[Data for this exercise — start]

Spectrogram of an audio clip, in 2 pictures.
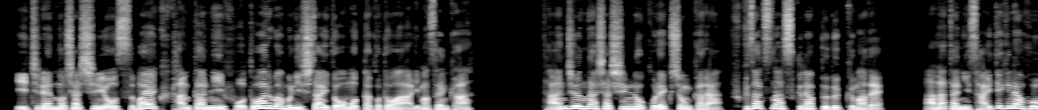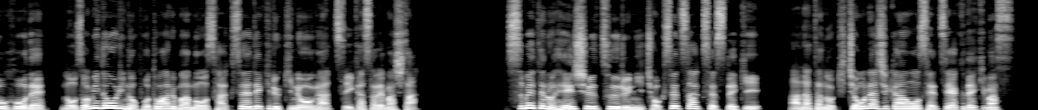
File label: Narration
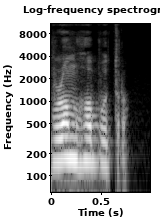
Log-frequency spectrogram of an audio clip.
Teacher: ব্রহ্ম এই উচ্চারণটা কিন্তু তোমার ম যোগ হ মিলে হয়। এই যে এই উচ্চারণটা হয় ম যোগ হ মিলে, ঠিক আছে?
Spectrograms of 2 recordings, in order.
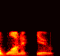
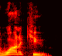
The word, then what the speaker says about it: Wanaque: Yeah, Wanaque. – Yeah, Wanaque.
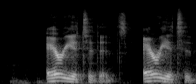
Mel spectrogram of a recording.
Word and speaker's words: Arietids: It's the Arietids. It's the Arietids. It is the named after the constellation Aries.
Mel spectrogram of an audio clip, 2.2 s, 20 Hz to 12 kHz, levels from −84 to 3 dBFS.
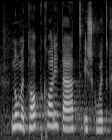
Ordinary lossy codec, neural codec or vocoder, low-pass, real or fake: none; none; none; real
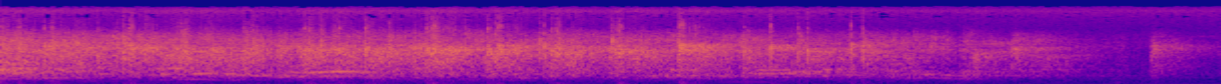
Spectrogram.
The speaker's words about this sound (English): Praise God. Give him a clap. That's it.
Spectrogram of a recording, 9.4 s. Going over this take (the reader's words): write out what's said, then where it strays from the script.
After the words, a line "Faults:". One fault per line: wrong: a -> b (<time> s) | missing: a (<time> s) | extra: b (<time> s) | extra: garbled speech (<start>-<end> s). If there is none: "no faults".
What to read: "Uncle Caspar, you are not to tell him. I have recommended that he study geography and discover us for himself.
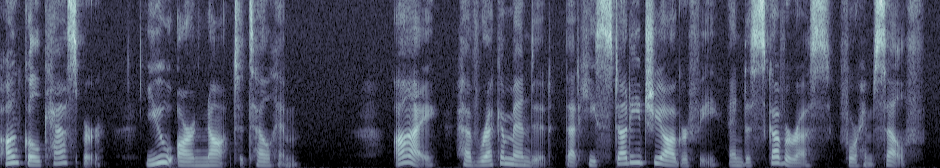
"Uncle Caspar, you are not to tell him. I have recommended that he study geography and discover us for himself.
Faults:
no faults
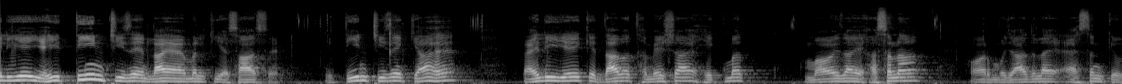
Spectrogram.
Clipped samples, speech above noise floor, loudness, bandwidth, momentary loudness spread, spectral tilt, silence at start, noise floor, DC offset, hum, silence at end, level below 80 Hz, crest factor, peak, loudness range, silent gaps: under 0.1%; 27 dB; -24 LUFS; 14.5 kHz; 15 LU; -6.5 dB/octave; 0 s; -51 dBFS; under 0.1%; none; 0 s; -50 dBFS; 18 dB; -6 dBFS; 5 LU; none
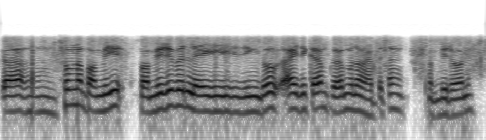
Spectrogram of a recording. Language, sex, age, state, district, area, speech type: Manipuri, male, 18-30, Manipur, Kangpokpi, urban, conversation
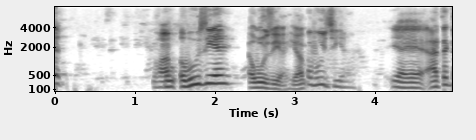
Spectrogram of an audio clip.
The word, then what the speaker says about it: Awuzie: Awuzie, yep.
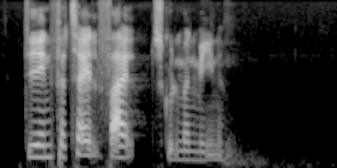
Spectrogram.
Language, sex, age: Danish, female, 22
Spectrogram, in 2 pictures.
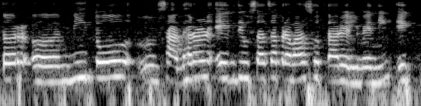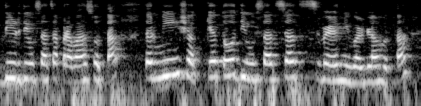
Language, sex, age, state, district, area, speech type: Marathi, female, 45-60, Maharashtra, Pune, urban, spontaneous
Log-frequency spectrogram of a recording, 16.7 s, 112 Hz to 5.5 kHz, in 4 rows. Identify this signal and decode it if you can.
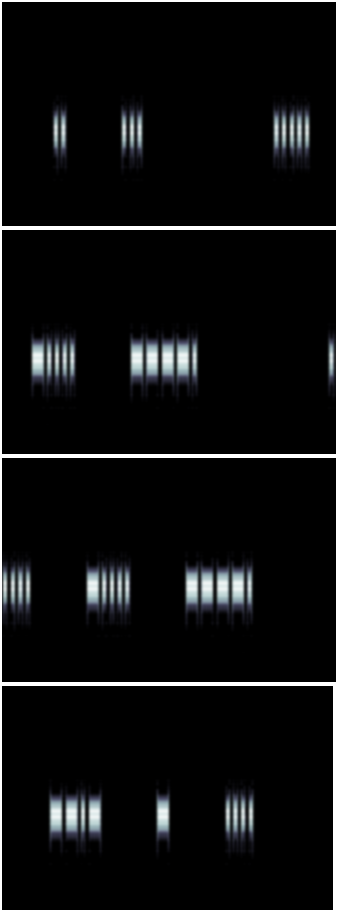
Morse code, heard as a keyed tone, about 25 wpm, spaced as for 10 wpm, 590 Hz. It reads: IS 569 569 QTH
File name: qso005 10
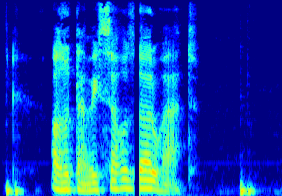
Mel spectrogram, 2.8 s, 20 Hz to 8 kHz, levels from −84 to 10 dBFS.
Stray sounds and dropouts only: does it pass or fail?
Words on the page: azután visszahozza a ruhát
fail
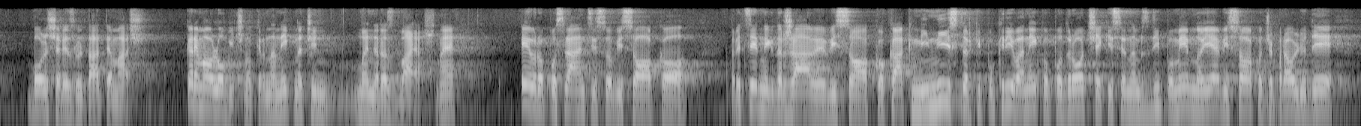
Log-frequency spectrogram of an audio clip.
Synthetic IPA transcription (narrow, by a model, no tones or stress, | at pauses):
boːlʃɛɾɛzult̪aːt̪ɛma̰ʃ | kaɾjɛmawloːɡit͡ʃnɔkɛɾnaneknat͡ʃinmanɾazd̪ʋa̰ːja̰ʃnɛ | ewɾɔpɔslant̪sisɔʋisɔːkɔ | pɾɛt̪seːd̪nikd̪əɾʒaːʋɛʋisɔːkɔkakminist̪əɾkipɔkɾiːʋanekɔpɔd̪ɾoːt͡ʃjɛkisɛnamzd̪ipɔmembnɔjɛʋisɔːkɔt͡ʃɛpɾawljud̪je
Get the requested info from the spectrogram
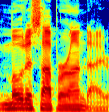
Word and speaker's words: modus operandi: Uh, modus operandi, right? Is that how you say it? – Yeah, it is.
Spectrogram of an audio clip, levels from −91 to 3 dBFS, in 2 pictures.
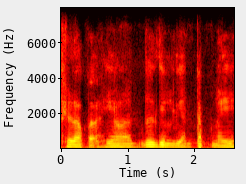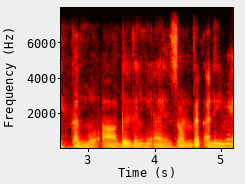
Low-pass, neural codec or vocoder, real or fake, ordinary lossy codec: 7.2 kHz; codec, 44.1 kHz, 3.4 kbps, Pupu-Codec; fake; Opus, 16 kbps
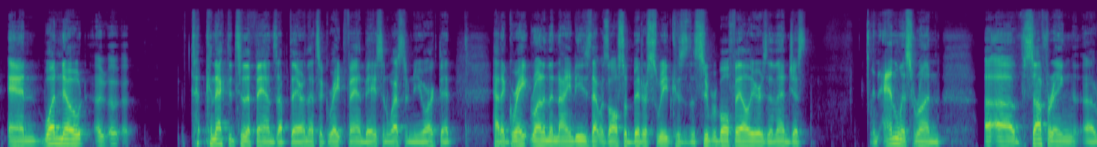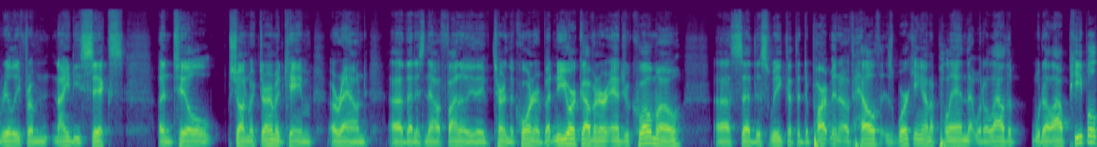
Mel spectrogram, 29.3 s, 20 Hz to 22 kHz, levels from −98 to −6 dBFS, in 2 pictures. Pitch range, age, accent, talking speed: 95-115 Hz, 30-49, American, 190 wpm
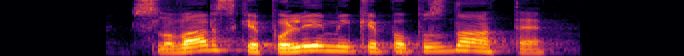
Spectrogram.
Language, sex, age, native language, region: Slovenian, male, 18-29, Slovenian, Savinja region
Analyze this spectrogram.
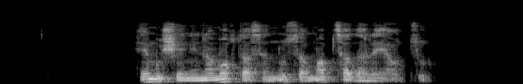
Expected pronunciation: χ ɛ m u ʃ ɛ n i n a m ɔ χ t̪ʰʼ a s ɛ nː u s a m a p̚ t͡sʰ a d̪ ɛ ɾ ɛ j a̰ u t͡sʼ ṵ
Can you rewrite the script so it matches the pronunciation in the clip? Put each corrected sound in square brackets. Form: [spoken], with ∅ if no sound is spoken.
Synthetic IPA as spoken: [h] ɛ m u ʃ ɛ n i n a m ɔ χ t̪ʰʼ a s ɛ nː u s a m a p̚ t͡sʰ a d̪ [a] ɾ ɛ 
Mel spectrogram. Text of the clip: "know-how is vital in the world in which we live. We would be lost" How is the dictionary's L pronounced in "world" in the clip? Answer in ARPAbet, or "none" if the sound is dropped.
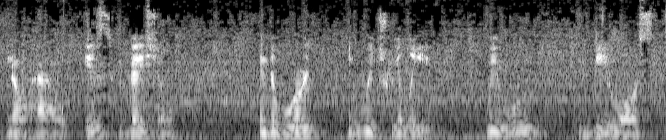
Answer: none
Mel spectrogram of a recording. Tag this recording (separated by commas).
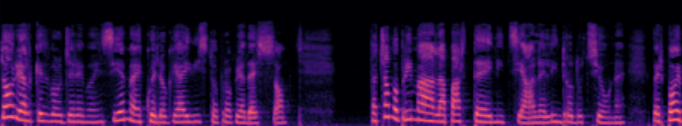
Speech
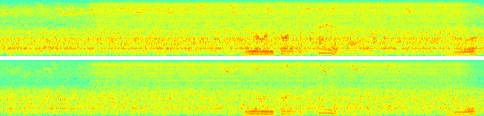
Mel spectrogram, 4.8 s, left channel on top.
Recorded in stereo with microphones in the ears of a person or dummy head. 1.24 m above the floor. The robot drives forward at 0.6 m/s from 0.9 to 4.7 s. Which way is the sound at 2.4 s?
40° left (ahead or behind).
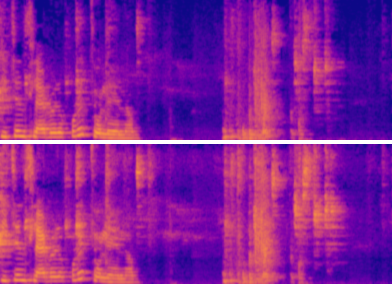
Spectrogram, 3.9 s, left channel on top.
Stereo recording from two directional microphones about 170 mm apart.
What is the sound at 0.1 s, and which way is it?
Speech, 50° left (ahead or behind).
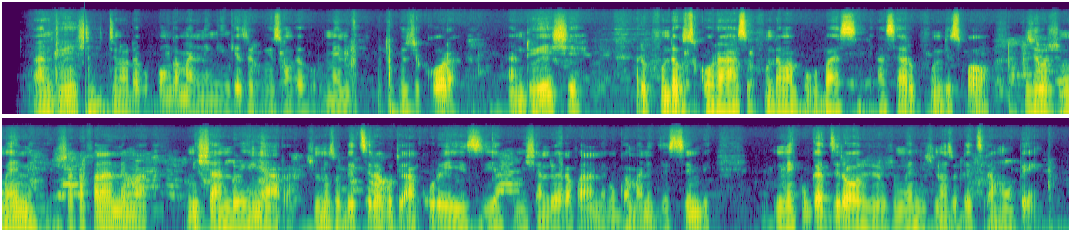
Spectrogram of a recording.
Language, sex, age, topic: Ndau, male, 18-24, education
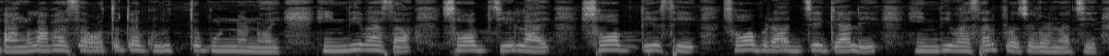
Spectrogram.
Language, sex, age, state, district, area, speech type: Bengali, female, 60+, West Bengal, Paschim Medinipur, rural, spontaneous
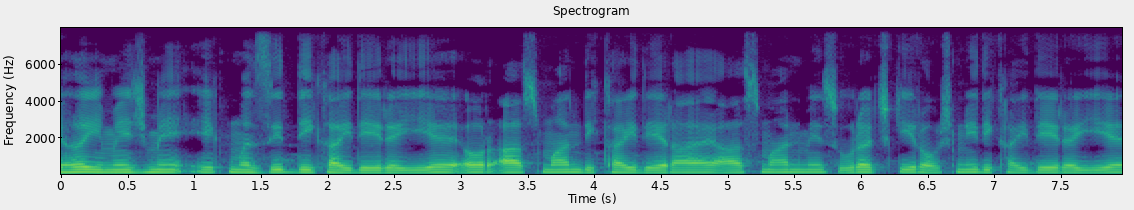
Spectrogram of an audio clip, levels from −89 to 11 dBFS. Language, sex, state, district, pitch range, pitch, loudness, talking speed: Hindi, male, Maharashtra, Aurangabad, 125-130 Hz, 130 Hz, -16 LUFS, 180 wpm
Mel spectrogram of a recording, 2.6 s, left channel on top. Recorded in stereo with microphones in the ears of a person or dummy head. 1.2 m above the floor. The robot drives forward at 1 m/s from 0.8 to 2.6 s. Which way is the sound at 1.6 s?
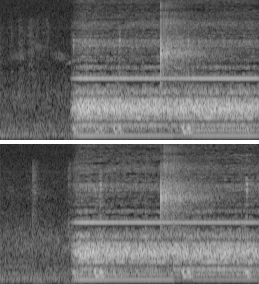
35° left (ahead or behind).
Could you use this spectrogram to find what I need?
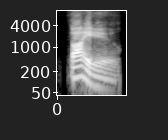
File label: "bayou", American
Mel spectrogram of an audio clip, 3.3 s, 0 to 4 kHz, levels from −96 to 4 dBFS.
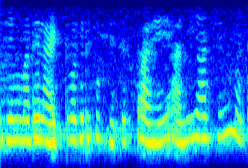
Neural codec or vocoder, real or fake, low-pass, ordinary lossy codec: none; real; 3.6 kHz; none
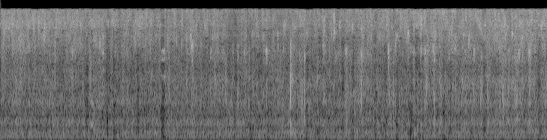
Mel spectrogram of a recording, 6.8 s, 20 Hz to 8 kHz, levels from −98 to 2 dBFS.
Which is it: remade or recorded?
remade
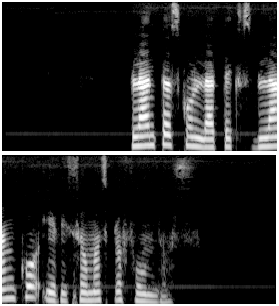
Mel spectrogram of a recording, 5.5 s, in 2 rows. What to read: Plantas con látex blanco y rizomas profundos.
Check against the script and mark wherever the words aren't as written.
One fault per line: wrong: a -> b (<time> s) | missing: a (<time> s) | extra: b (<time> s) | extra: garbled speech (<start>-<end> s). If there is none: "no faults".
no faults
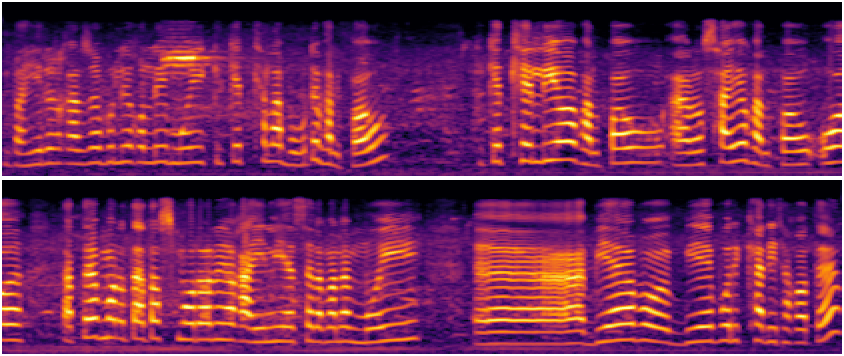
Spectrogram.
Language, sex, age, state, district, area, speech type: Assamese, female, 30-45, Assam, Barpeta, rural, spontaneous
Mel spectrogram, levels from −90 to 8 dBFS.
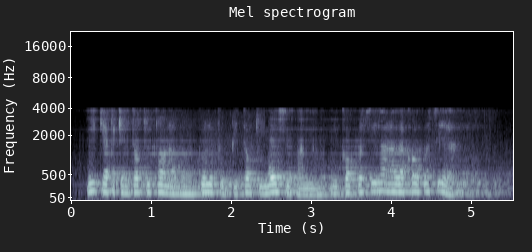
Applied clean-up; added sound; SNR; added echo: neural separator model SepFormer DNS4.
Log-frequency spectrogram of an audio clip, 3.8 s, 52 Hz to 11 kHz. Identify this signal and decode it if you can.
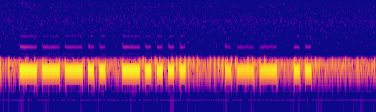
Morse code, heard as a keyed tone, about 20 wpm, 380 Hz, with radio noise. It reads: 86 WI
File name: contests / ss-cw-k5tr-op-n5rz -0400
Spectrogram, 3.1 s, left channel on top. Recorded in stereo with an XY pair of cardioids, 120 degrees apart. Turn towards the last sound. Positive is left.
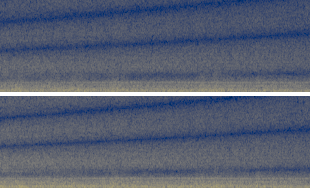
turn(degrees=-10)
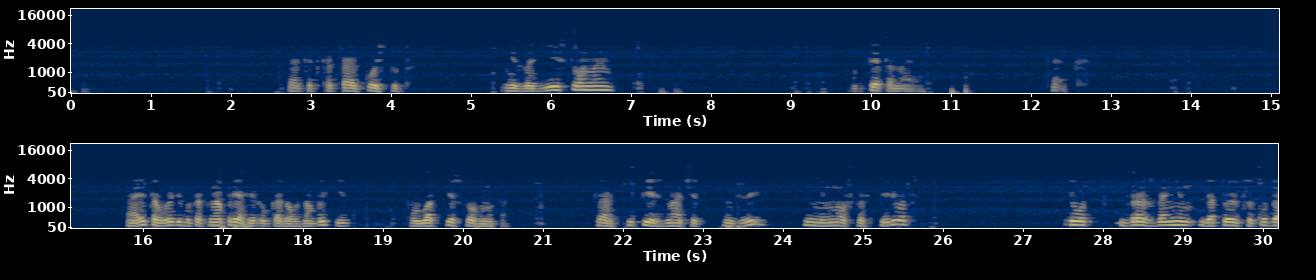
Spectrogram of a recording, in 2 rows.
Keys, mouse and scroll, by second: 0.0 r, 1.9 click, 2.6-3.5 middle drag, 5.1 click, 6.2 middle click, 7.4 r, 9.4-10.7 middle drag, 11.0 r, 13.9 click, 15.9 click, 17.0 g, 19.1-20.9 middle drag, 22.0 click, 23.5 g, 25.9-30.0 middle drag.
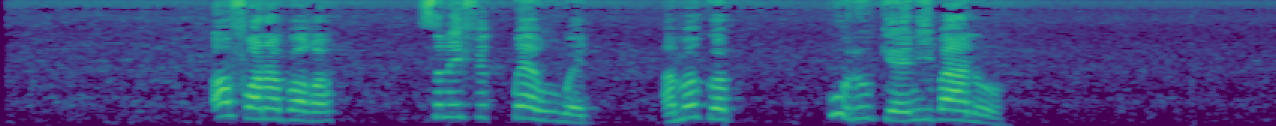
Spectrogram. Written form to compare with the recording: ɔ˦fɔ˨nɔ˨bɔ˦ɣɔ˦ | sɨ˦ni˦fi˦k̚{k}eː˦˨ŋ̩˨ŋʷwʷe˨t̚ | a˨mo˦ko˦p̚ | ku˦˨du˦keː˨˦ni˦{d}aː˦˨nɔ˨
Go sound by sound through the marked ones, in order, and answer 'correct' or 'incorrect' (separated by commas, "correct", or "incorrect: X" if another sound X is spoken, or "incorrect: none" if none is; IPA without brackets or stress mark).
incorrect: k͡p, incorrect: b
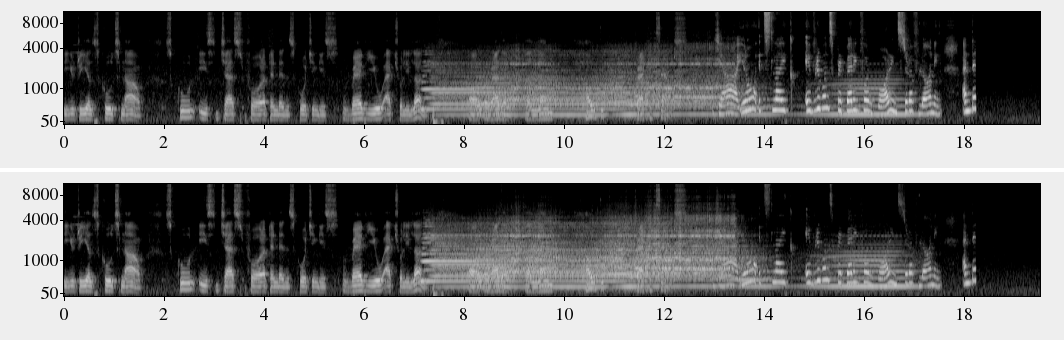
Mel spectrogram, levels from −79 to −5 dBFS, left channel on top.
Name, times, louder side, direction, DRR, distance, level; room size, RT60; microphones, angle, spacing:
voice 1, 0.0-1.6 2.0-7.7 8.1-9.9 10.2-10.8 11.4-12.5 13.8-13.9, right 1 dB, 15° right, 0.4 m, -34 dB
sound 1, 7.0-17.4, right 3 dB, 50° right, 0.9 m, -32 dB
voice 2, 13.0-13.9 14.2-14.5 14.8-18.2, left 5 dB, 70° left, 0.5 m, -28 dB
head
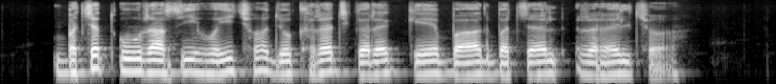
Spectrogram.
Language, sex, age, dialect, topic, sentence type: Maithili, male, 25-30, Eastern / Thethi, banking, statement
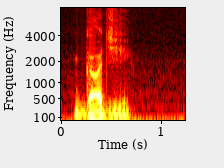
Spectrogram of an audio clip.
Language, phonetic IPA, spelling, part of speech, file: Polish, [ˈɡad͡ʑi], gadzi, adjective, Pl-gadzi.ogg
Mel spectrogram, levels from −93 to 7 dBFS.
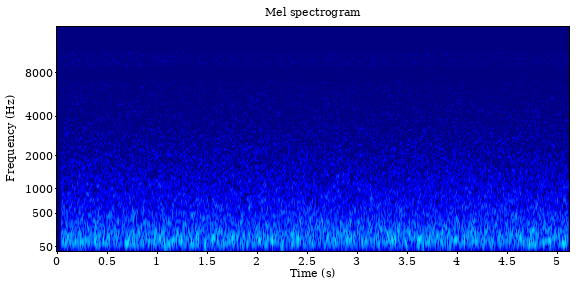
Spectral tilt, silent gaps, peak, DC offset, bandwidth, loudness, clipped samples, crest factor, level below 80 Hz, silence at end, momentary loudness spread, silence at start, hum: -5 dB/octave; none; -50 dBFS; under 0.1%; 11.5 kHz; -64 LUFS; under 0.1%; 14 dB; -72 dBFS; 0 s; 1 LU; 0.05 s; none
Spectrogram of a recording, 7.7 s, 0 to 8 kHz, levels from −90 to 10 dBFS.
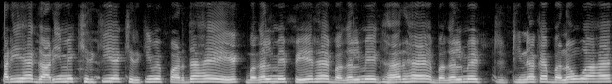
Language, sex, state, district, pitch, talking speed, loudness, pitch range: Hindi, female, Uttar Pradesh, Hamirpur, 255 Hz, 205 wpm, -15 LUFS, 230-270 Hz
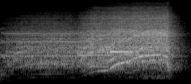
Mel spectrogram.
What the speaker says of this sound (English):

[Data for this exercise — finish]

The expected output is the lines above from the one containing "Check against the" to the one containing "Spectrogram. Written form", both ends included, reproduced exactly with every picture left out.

Task solution:
Check against the script and mark wherever the words aren't as written.
One fault per line: wrong: a -> b (<time> s) | missing: a (<time> s) | extra: b (<time> s) | extra: garbled speech (<start>-<end> s). If there is none: "no faults".
no faults
Spectrogram.
Language, sex, age, state, district, area, speech type: Assamese, female, 30-45, Assam, Barpeta, rural, spontaneous
Mel spectrogram, levels from −90 to 8 dBFS.
Applied clean-up; added sound; SNR; added echo: neural separator model SepFormer DNS4.
Log-frequency spectrogram of an audio clip, 3.8 s, 52 Hz to 11 kHz. Identify this signal and decode it if you can.
Morse code, heard as a keyed tone, about 20 wpm, 380 Hz, with radio noise. It reads: 86 WI
File name: contests / ss-cw-k5tr-op-n5rz -0400
Spectrogram, 3.1 s, left channel on top. Recorded in stereo with an XY pair of cardioids, 120 degrees apart. Turn towards the last sound. Positive is left.
turn(degrees=-10)
Spectrogram of a recording, in 2 rows.
Keys, mouse and scroll, by second: 0.0 r, 1.9 click, 2.6-3.5 middle drag, 5.1 click, 6.2 middle click, 7.4 r, 9.4-10.7 middle drag, 11.0 r, 13.9 click, 15.9 click, 17.0 g, 19.1-20.9 middle drag, 22.0 click, 23.5 g, 25.9-30.0 middle drag.
Spectrogram. Written form to compare with the recording: ɔ˦fɔ˨nɔ˨bɔ˦ɣɔ˦ | sɨ˦ni˦fi˦k̚{k}eː˦˨ŋ̩˨ŋʷwʷe˨t̚ | a˨mo˦ko˦p̚ | ku˦˨du˦keː˨˦ni˦{d}aː˦˨nɔ˨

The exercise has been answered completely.